WORK TASK –
In the copy, include every entry exactly but none of the images.

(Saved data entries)
-------
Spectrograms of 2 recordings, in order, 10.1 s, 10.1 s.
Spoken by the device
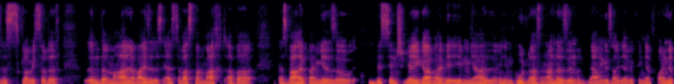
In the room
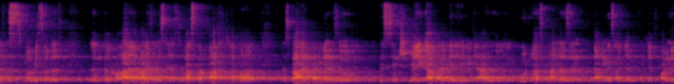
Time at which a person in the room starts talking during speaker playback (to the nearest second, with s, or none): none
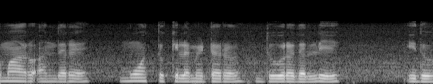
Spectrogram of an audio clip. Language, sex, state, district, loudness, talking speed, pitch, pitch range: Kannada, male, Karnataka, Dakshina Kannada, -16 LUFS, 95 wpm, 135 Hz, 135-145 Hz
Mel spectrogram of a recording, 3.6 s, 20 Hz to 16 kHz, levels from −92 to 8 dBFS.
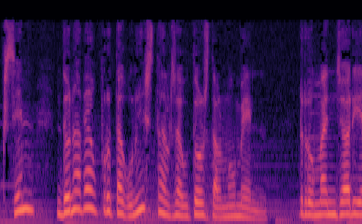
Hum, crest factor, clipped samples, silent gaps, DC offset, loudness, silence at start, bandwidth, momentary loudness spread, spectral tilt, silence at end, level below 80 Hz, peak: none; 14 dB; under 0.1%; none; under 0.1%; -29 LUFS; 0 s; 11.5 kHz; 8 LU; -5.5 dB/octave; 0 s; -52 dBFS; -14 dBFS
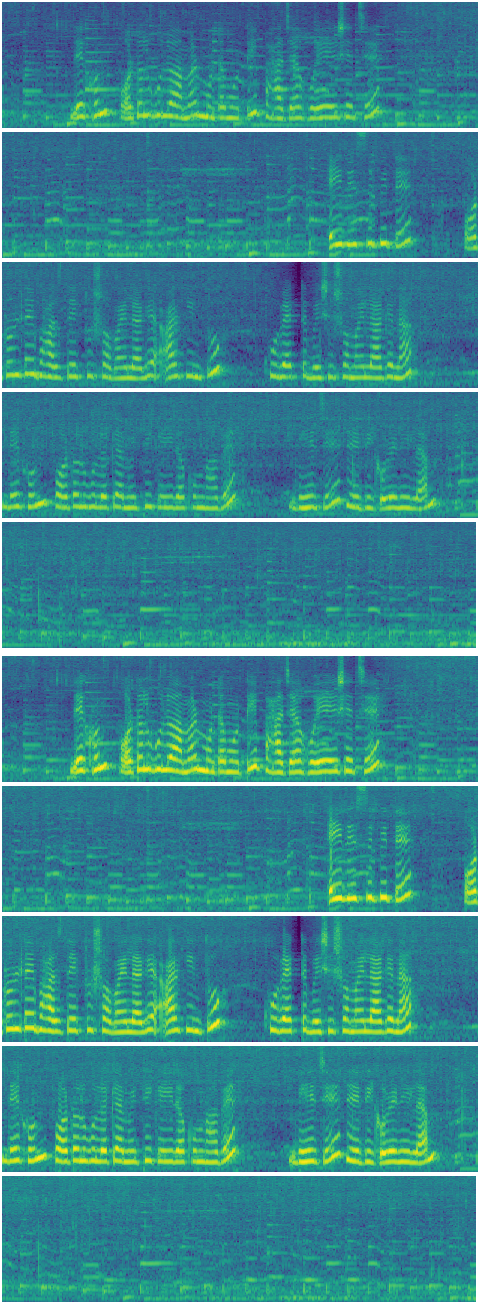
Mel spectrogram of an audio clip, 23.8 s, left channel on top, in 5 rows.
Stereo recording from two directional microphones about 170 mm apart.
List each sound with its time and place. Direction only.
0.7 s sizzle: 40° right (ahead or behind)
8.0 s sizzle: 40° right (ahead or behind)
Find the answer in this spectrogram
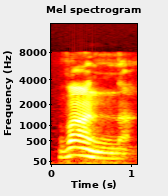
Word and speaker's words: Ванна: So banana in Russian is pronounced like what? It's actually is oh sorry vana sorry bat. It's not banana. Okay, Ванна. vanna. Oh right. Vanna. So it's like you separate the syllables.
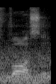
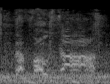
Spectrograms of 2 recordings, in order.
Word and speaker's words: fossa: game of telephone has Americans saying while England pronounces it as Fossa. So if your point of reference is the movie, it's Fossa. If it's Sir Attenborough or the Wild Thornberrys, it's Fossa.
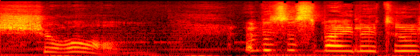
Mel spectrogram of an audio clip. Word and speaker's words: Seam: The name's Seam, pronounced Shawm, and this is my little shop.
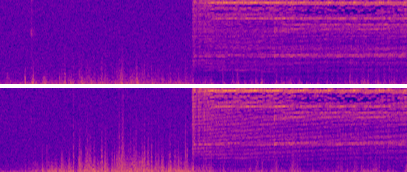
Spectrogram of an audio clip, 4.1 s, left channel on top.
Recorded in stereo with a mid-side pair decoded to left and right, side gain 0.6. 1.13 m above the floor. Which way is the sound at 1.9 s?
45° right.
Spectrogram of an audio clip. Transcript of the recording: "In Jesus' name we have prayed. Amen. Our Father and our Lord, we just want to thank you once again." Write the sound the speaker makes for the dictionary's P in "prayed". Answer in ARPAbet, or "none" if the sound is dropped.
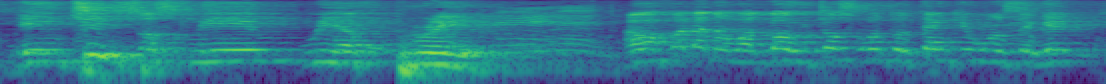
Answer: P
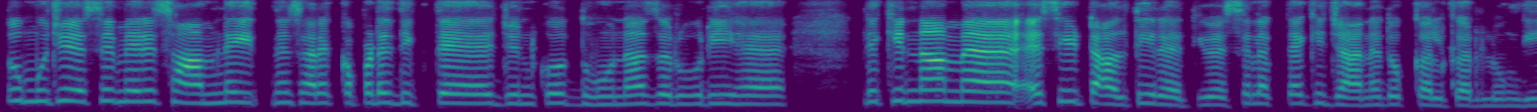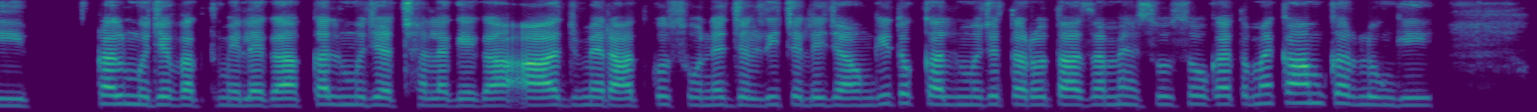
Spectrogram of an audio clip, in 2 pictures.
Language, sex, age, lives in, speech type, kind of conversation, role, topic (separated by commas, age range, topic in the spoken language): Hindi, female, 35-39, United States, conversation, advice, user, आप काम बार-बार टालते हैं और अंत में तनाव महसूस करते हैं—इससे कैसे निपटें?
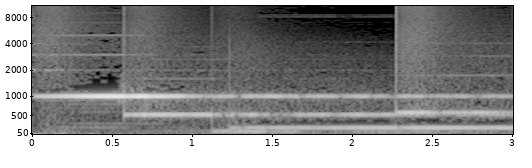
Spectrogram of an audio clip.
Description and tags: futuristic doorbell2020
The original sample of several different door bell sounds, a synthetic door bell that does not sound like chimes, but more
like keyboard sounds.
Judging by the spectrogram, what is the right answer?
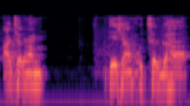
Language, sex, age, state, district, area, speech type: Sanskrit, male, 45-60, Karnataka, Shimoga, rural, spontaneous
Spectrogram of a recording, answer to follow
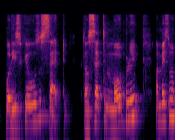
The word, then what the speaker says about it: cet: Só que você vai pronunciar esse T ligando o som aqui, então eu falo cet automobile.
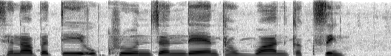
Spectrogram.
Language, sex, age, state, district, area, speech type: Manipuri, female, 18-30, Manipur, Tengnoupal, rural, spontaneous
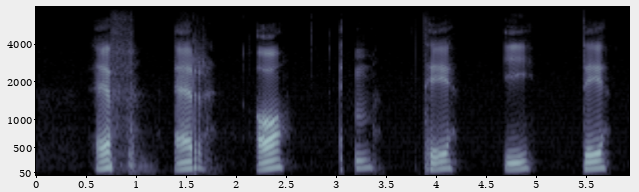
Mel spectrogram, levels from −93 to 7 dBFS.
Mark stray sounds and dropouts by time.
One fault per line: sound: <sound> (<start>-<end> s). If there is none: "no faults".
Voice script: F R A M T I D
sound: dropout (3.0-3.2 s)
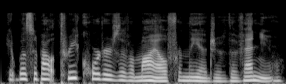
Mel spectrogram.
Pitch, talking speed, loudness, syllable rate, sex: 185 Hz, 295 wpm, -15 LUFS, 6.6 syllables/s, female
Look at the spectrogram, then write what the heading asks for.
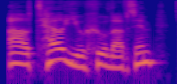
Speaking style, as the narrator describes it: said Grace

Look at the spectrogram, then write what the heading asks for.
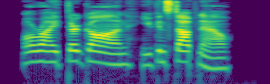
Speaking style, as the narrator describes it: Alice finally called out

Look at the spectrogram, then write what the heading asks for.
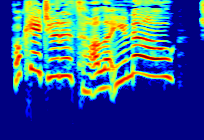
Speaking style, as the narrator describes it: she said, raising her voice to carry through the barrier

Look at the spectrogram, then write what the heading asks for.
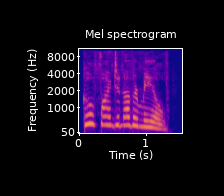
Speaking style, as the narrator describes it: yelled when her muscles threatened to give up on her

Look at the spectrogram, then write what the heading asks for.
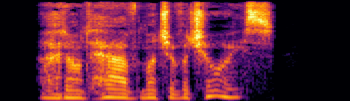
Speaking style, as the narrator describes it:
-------
SOLUTION –
Spectrograms of 2 recordings, in order, 10.1 s, 10.1 s.
Spoken by the device
In the room
Time at which a person in the room starts talking during speaker playback (to the nearest second, with s, or none): none
Spectrogram of an audio clip. Language, sex, state, district, loudness, talking speed, pitch, pitch range: Kannada, male, Karnataka, Dakshina Kannada, -16 LUFS, 95 wpm, 135 Hz, 135-145 Hz
Mel spectrogram of a recording, 3.6 s, 20 Hz to 16 kHz, levels from −92 to 8 dBFS.
Hum, crest factor, clipped samples, silent gaps, DC offset, loudness, silence at start, bandwidth, momentary loudness spread, spectral tilt, silence at end, level below 80 Hz, peak: none; 14 dB; under 0.1%; none; under 0.1%; -29 LUFS; 0 s; 11.5 kHz; 8 LU; -5.5 dB/octave; 0 s; -52 dBFS; -14 dBFS
Mel spectrogram of an audio clip, 23.8 s, left channel on top, in 5 rows.
Stereo recording from two directional microphones about 170 mm apart.
List each sound with its time and place. Direction only.
0.7 s sizzle: 40° right (ahead or behind)
8.0 s sizzle: 40° right (ahead or behind)
Find the answer in this spectrogram
Word and speaker's words: Ванна: So banana in Russian is pronounced like what? It's actually is oh sorry vana sorry bat. It's not banana. Okay, Ванна. vanna. Oh right. Vanna. So it's like you separate the syllables.
Spectrograms of 2 recordings, in order.
Word and speaker's words: fossa: game of telephone has Americans saying while England pronounces it as Fossa. So if your point of reference is the movie, it's Fossa. If it's Sir Attenborough or the Wild Thornberrys, it's Fossa.
Mel spectrogram of an audio clip. Word and speaker's words: Seam: The name's Seam, pronounced Shawm, and this is my little shop.
Spectrogram of an audio clip, 4.1 s, left channel on top.
Recorded in stereo with a mid-side pair decoded to left and right, side gain 0.6. 1.13 m above the floor. Which way is the sound at 1.9 s?
45° right.
Spectrogram of an audio clip. Transcript of the recording: "In Jesus' name we have prayed. Amen. Our Father and our Lord, we just want to thank you once again." Write the sound the speaker makes for the dictionary's P in "prayed". Answer in ARPAbet, or "none" if the sound is dropped.
Answer: P
Spectrogram of an audio clip, in 2 pictures.
Language, sex, age, lives in, speech type, kind of conversation, role, topic (separated by commas, age range, topic in the spoken language): Hindi, female, 35-39, United States, conversation, advice, user, आप काम बार-बार टालते हैं और अंत में तनाव महसूस करते हैं—इससे कैसे निपटें?
Spectrogram of an audio clip.
Description and tags: futuristic doorbell2020
The original sample of several different door bell sounds, a synthetic door bell that does not sound like chimes, but more
like keyboard sounds.
Judging by the spectrogram, what is the right answer?
Language, sex, age, state, district, area, speech type: Sanskrit, male, 45-60, Karnataka, Shimoga, rural, spontaneous
Spectrogram of a recording, answer to follow
The word, then what the speaker says about it: cet: Só que você vai pronunciar esse T ligando o som aqui, então eu falo cet automobile.
Spectrogram.
Language, sex, age, state, district, area, speech type: Manipuri, female, 18-30, Manipur, Tengnoupal, rural, spontaneous
Mel spectrogram, levels from −93 to 7 dBFS.
Mark stray sounds and dropouts by time.
One fault per line: sound: <sound> (<start>-<end> s). If there is none: "no faults".
Voice script: F R A M T I D
sound: dropout (3.0-3.2 s)
Mel spectrogram.
Pitch, talking speed, loudness, syllable rate, sex: 185 Hz, 295 wpm, -15 LUFS, 6.6 syllables/s, female
Look at the spectrogram, then write what the heading asks for.
Speaking style, as the narrator describes it: said Grace

Look at the spectrogram, then write what the heading asks for.
Speaking style, as the narrator describes it: Alice finally called out

Look at the spectrogram, then write what the heading asks for.
Speaking style, as the narrator describes it: she said, raising her voice to carry through the barrier

Look at the spectrogram, then write what the heading asks for.
Speaking style, as the narrator describes it: yelled when her muscles threatened to give up on her

Look at the spectrogram, then write what the heading asks for.
Speaking style, as the narrator describes it:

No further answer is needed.